The researchers claim that their device is the first visual aid unit that is very useful in all circumstances and for all tasks, independently of the degree of impairment of the patient.
According to them, the main contribution of this project is the implementation of a new optoelectronic platform (based on a reconfigurable devise known as FPGA), which is easily reprogrammed so that it can be used in different circumstances.
The researchers say that the device will help patients, among other things, to improve their vision when driving. SERBA is based on the design of a real-time video processing system, which is able to store several image processing algorithms. "Thanks to the use of a FPGA it is a very flexible device which can be adapted to the user's needs and to the evolution of their disease," say the researchers.
Led by professors Fernando Vargas Martin and Eduardo Ros Vidal, the researchers assessed the device by conducting trials on eight patients suffering from Retinitis Pigmentosa (a visual impairment that reduces the field of vision), and six others with different pathologies that generate a loss of sharpness of vision.
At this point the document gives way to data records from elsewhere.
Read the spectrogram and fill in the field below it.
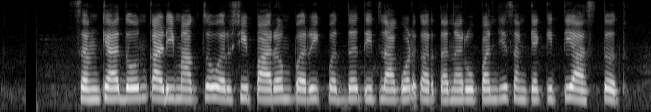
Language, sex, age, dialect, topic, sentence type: Marathi, female, 18-24, Southern Konkan, agriculture, question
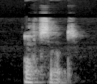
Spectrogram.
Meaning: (noun) Anything that acts as counterbalance; a compensating equivalent
- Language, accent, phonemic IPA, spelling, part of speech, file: English, Southern England, /ˈɒf.sɛt/, offset, noun / verb / adverb / adjective, LL-Q1860 (eng)-offset.wav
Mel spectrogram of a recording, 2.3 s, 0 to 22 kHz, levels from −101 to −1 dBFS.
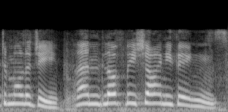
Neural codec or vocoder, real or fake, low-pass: codec, 16 kHz, 2 kbps, FunCodec, trained on LibriTTS, 25 frames a second; fake; 7.2 kHz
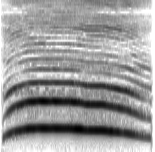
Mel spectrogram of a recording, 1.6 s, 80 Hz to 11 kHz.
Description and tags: Strange Male Scream
Male screaming in a strange way. Recorded using a Rode NT2-a microphone.
Shouting, 666moviescreams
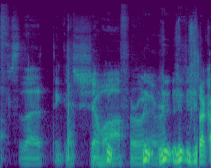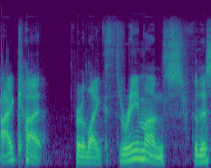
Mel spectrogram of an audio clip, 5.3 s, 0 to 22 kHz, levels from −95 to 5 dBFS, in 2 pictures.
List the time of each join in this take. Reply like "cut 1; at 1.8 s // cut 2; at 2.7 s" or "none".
cut 1; at 2.4 s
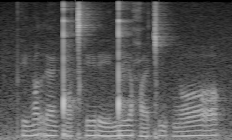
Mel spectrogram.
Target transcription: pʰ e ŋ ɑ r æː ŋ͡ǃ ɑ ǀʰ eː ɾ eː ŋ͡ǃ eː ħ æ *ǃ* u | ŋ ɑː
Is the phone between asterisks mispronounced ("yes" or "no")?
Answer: yes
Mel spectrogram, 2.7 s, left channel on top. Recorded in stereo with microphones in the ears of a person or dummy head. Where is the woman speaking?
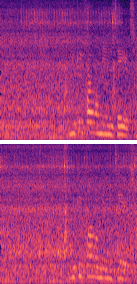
50° left (ahead or behind), 7 m.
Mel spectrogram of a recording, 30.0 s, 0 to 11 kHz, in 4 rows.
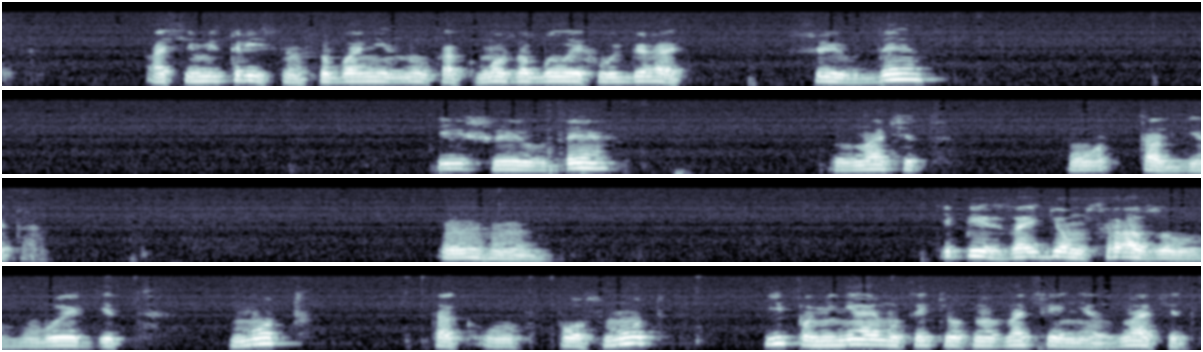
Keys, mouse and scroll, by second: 5.4 shift+d, 5.9 click, 7.1-9.2 drag, 10.9 shift+d, 11.3 click, 12.7-15.1 drag, 15.8-18.2 middle drag, 20.7-23.4 drag, 25.2 click, 26.8 middle click, 27.9 click, 29.8 shift+click.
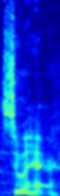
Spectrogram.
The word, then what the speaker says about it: Soua Her: Soua Hare.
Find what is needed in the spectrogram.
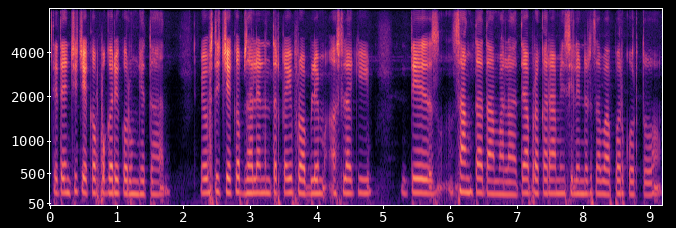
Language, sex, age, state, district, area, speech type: Marathi, female, 45-60, Maharashtra, Amravati, urban, spontaneous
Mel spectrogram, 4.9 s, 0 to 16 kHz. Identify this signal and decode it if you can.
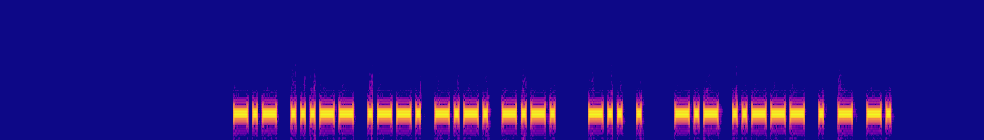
Morse code, heard as a keyed tone, about 48 wpm, 700 Hz. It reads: K3PCC DE K2ETN
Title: USA Callsign DE Callsign - 5 Characters - 50wpm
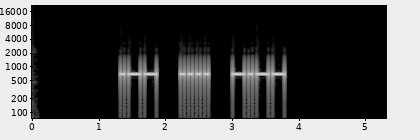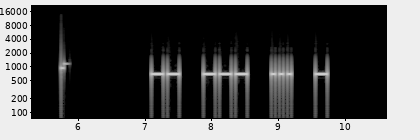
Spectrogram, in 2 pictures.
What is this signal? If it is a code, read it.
Morse code, heard as a keyed tone, about 20 wpm, spaced as for 15 wpm, 700 Hz. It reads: WHY MOST
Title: 237 Lesson 38f - Letter q - Words 20wpm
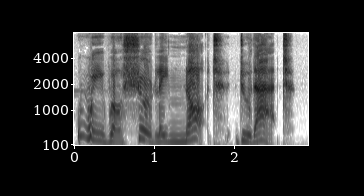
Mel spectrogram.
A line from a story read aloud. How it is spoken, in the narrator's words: roared the emperor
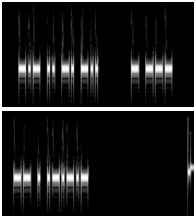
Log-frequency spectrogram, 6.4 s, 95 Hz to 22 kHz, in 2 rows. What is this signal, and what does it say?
Morse code, heard as a keyed tone, about 31 wpm, 700 Hz. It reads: KIND TO ME.
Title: 2x Word-Spacing - Sentences from Top 200 Words - 30wpm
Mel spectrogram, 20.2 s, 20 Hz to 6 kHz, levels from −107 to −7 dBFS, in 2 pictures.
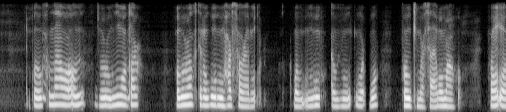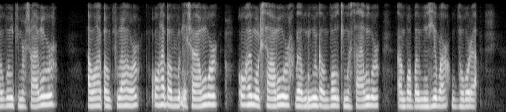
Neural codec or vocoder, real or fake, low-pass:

The researchers say that the main advantage of SERBA is that it is easily reconfigured, and that it also offers a "technological convergence", for it includes light low-cost cameras, real time image processing and transparent portable viewfinders. The creation of this visual aid system has contributed to the creation of bioptical telescopes, anamorphic systems, and inverted telescopes that magnify the patient's visibility.
Several companies have evinced interest in commercialising SERBA because this system is improving the sharpness of vision and contrast sensitivity, offering an effective field of vision for very restricted visual fields, and facilitating the subject's mobility, A report on the findings of this research has been published in the journals 'Lecture Notes in Computer Science' and 'International Congress Series'.